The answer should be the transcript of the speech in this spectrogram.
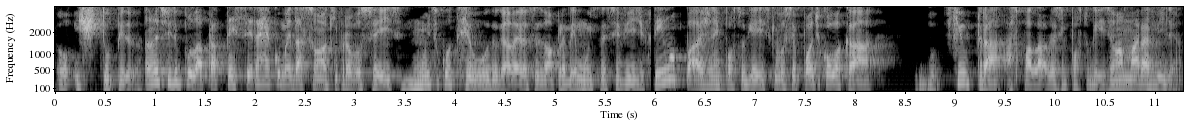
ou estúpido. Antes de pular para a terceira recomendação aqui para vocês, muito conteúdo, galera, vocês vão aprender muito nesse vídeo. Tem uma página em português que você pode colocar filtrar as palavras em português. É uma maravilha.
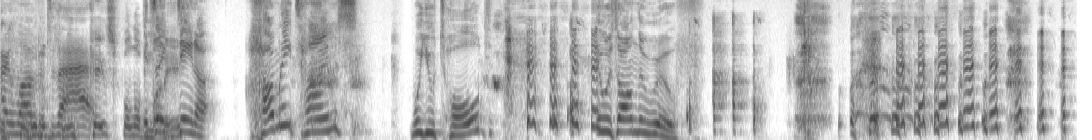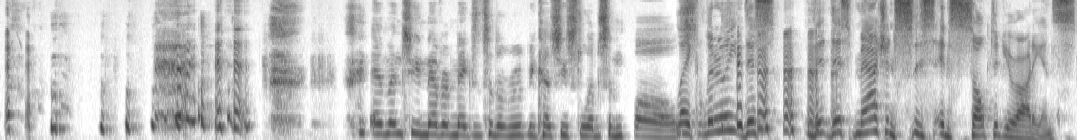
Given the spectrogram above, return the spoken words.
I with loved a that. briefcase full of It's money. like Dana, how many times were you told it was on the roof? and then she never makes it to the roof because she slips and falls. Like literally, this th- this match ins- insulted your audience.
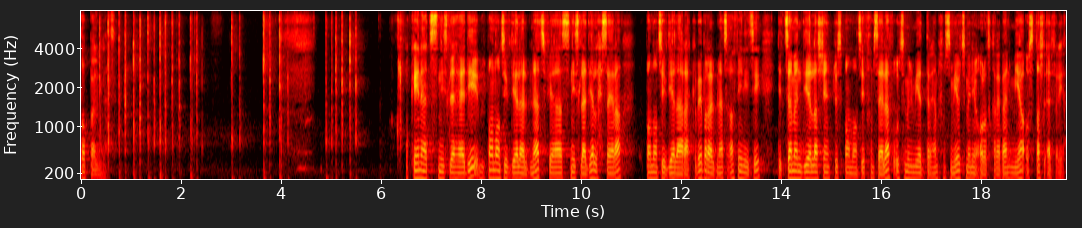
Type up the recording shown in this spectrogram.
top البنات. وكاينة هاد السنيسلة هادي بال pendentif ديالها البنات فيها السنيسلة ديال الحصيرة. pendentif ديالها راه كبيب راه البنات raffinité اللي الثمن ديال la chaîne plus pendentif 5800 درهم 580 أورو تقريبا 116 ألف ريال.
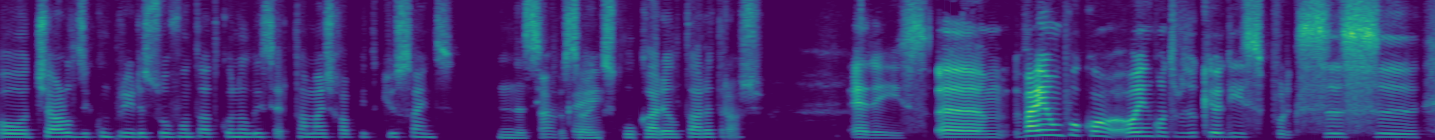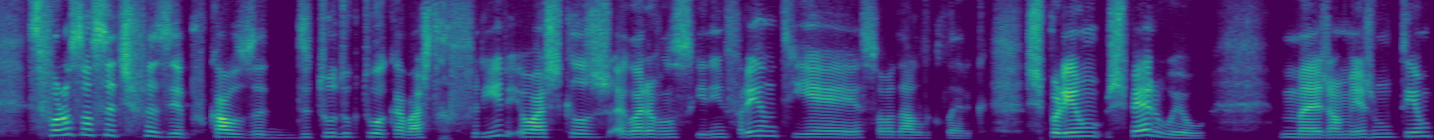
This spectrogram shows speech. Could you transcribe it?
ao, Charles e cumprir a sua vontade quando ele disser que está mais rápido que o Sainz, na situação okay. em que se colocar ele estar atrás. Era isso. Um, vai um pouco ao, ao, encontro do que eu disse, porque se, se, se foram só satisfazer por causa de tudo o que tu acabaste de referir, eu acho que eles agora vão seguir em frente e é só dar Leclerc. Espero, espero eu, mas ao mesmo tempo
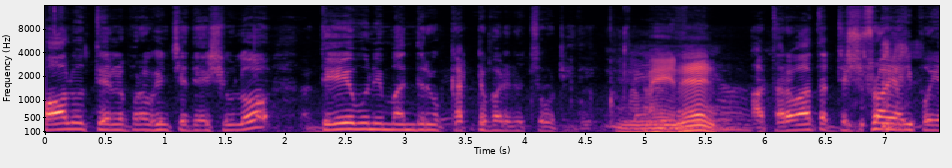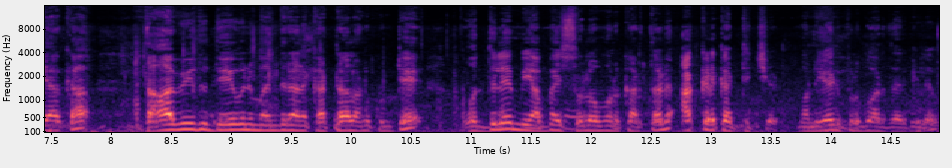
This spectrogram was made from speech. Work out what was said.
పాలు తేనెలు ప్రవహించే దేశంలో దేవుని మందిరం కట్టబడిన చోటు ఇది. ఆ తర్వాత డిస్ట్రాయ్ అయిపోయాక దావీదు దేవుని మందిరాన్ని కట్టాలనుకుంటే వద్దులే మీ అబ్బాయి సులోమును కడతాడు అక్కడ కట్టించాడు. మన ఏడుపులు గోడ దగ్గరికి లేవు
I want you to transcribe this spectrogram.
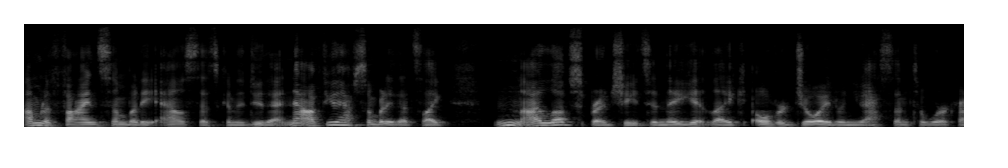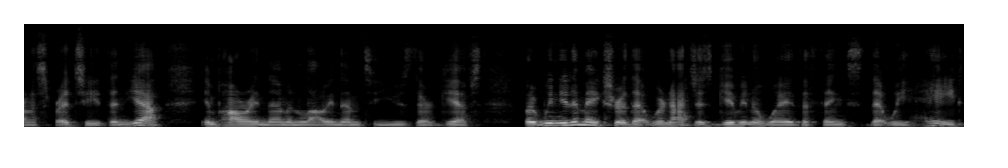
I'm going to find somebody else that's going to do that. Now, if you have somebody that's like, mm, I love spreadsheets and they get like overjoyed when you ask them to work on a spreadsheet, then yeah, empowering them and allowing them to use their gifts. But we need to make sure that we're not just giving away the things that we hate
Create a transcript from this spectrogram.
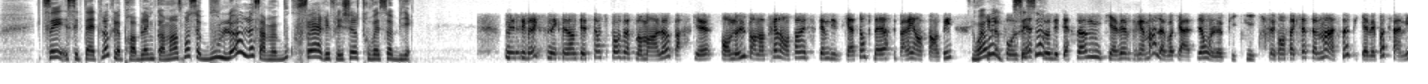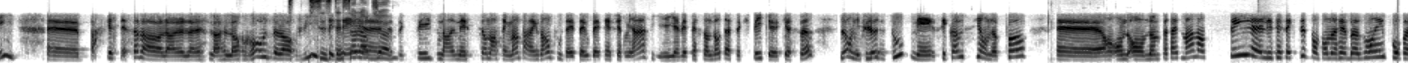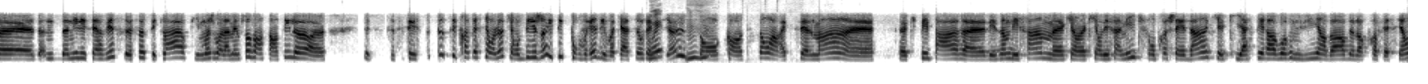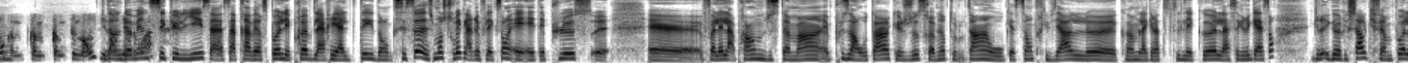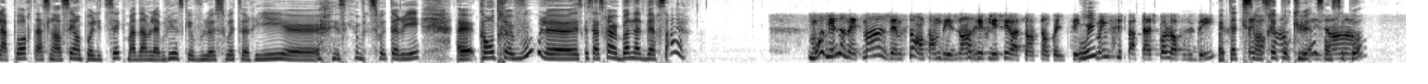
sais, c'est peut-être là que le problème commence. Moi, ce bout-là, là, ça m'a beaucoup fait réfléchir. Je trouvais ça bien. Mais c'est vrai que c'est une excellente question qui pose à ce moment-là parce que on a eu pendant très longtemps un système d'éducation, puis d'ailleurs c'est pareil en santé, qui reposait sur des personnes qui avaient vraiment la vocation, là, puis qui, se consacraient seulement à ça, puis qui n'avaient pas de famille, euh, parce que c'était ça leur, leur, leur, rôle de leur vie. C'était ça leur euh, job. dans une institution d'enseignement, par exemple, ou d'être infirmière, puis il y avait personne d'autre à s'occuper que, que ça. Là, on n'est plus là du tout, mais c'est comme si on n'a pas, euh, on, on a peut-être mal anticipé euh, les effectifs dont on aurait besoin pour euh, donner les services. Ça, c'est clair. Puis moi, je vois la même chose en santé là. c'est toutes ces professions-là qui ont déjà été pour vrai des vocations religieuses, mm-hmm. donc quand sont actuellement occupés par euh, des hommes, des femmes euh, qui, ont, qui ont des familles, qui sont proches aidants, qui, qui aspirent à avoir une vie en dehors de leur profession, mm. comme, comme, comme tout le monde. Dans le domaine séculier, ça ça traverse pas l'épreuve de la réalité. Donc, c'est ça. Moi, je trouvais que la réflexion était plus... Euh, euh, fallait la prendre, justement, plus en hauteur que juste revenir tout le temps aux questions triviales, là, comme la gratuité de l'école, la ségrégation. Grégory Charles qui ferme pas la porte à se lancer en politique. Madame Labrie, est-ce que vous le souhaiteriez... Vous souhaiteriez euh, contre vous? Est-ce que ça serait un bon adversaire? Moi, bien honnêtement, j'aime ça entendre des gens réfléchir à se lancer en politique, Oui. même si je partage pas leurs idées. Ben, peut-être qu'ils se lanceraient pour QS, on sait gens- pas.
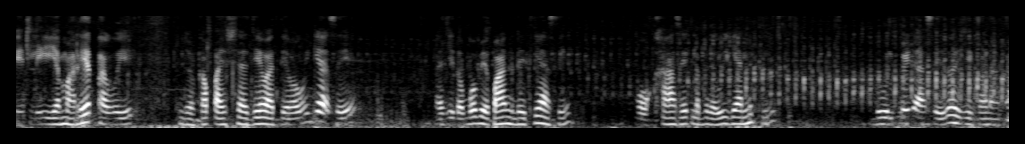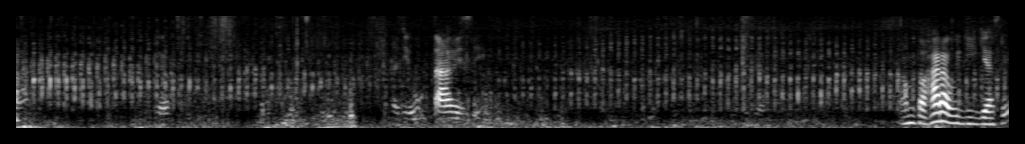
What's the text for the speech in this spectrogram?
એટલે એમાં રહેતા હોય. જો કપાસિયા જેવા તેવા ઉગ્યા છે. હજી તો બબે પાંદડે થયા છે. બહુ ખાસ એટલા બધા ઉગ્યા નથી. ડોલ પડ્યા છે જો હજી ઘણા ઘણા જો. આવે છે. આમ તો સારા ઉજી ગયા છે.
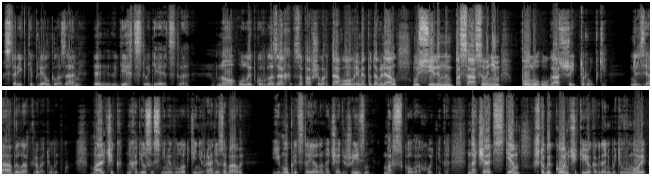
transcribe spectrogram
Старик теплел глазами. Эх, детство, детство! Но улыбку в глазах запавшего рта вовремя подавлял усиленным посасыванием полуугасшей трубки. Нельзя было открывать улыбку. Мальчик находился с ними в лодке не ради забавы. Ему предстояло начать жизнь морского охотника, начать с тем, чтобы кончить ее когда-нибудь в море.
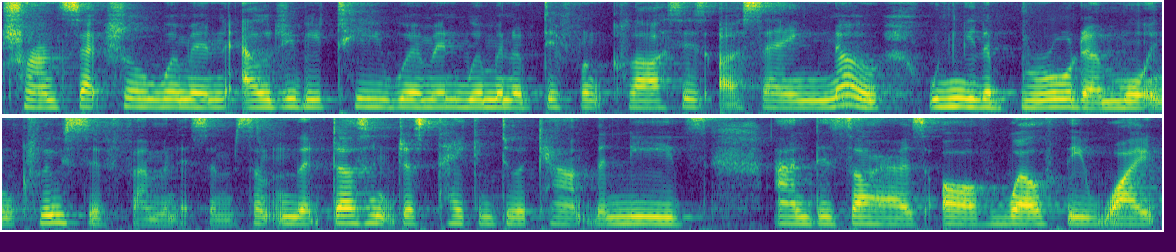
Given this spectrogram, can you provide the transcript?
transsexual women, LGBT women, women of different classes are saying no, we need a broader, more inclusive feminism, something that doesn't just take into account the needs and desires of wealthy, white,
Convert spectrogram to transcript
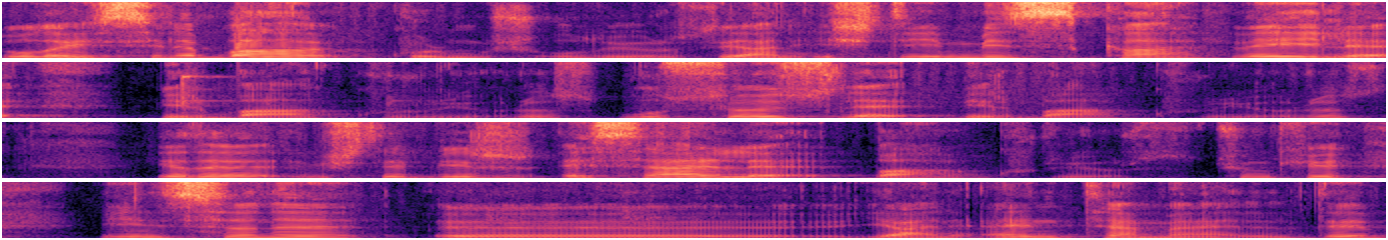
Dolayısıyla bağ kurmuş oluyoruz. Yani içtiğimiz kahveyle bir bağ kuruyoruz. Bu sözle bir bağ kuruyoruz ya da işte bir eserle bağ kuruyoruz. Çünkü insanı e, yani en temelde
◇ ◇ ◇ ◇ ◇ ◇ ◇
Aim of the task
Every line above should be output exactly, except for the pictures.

Reply to the exercise
The answer should be the transcript of the speech in this spectrogram.
ou estúpido. Antes de pular para a terceira recomendação aqui para vocês, muito conteúdo, galera, vocês vão aprender muito nesse vídeo. Tem uma página em português que você pode colocar filtrar as palavras em português. É uma maravilha.
Given the spectrogram above, return the spoken words.
I with loved a that. briefcase full of It's money. like Dana, how many times were you told it was on the roof? and then she never makes it to the roof because she slips and falls. Like literally, this th- this match ins- insulted your audience.
Type up the recording shown in this spectrogram.
top البنات. وكاينة هاد السنيسلة هادي بال pendentif ديالها البنات فيها السنيسلة ديال الحصيرة. pendentif ديالها راه كبيب راه البنات raffinité اللي الثمن ديال la chaîne plus pendentif 5800 درهم 580 أورو تقريبا 116 ألف ريال.
This spectrogram shows speech. Could you transcribe it?
ao, Charles e cumprir a sua vontade quando ele disser que está mais rápido que o Sainz, na situação okay. em que se colocar ele estar atrás. Era isso. Um, vai um pouco ao, ao, encontro do que eu disse, porque se, se, se foram só satisfazer por causa de tudo o que tu acabaste de referir, eu acho que eles agora vão seguir em frente e é só dar Leclerc. Espero, espero eu, mas ao mesmo tempo
This spectrogram was made from speech. Work out what was said.
పాలు తేనెలు ప్రవహించే దేశంలో దేవుని మందిరం కట్టబడిన చోటు ఇది. ఆ తర్వాత డిస్ట్రాయ్ అయిపోయాక దావీదు దేవుని మందిరాన్ని కట్టాలనుకుంటే వద్దులే మీ అబ్బాయి సులోమును కడతాడు అక్కడ కట్టించాడు. మన ఏడుపులు గోడ దగ్గరికి లేవు
I want you to transcribe this spectrogram.
I'm going to find somebody else that's going to do that. Now, if you have somebody that's like, mm, I love spreadsheets and they get like overjoyed when you ask them to work on a spreadsheet, then yeah, empowering them and allowing them to use their gifts. But we need to make sure that we're not just giving away the things that we hate
Create a transcript from this spectrogram.
sais, c'est peut-être là que le problème commence. Moi, ce bout-là, là, ça m'a beaucoup fait réfléchir. Je trouvais ça bien. Mais c'est vrai que c'est une excellente question qui pose à ce moment-là parce que on a eu pendant très longtemps un système d'éducation, puis d'ailleurs c'est pareil en santé, qui reposait sur des personnes qui avaient vraiment la vocation, là, puis qui, se consacraient seulement à ça, puis qui n'avaient pas de famille, euh, parce que c'était ça leur, leur, leur, rôle de leur vie. C'était ça leur euh, job. dans une institution d'enseignement, par exemple, ou d'être infirmière, puis il y avait personne d'autre à s'occuper que, que ça. Là, on n'est plus là du tout, mais c'est comme si on n'a pas, euh, on, on a peut-être mal anticipé euh, les effectifs dont on aurait besoin pour euh, donner les services. Ça, c'est clair. Puis moi, je vois la même chose en santé là. c'est toutes ces professions-là qui ont déjà été pour vrai des vocations religieuses, mm-hmm. donc quand sont actuellement occupés par euh, des hommes, des femmes euh, qui, ont, qui ont des familles, qui sont proches aidants, qui, qui aspirent à avoir une vie en dehors de leur profession, mm. comme, comme, comme tout le monde. Dans le domaine séculier, ça ça traverse pas l'épreuve de la réalité. Donc, c'est ça. Moi, je trouvais que la réflexion était plus... Euh, euh, fallait la prendre, justement, plus en hauteur que juste revenir tout le temps aux questions triviales, là, comme la gratuité de l'école, la ségrégation. Grégory Charles qui ferme pas la porte à se lancer en politique. Madame Labrie, est-ce que vous le souhaiteriez... Vous souhaiteriez euh, contre vous? Est-ce que ça serait un bon adversaire? Moi, bien honnêtement, j'aime ça entendre des gens réfléchir à se lancer en politique, Oui. même si je partage pas leurs idées. Ben, peut-être qu'ils se lanceraient pour QS, on sait gens- pas.
What's the text for the speech in this spectrogram?
એટલે એમાં રહેતા હોય. જો કપાસિયા જેવા તેવા ઉગ્યા છે. હજી તો બબે પાંદડે થયા છે. બહુ ખાસ એટલા બધા ઉગ્યા નથી. ડોલ પડ્યા છે જો હજી ઘણા ઘણા જો. આવે છે. આમ તો સારા ઉજી ગયા છે.
transcribe spectrogram
Старик теплел глазами. Эх, детство, детство! Но улыбку в глазах запавшего рта вовремя подавлял усиленным посасыванием полуугасшей трубки. Нельзя было открывать улыбку. Мальчик находился с ними в лодке не ради забавы. Ему предстояло начать жизнь морского охотника, начать с тем, чтобы кончить ее когда-нибудь в море.
Given this spectrogram, can you provide the transcript?
transsexual women, LGBT women, women of different classes are saying no, we need a broader, more inclusive feminism, something that doesn't just take into account the needs and desires of wealthy, white,
Convert spectrogram to transcript
Dolayısıyla bağ kurmuş oluyoruz. Yani içtiğimiz kahveyle bir bağ kuruyoruz. Bu sözle bir bağ kuruyoruz ya da işte bir eserle bağ kuruyoruz. Çünkü insanı e, yani en temelde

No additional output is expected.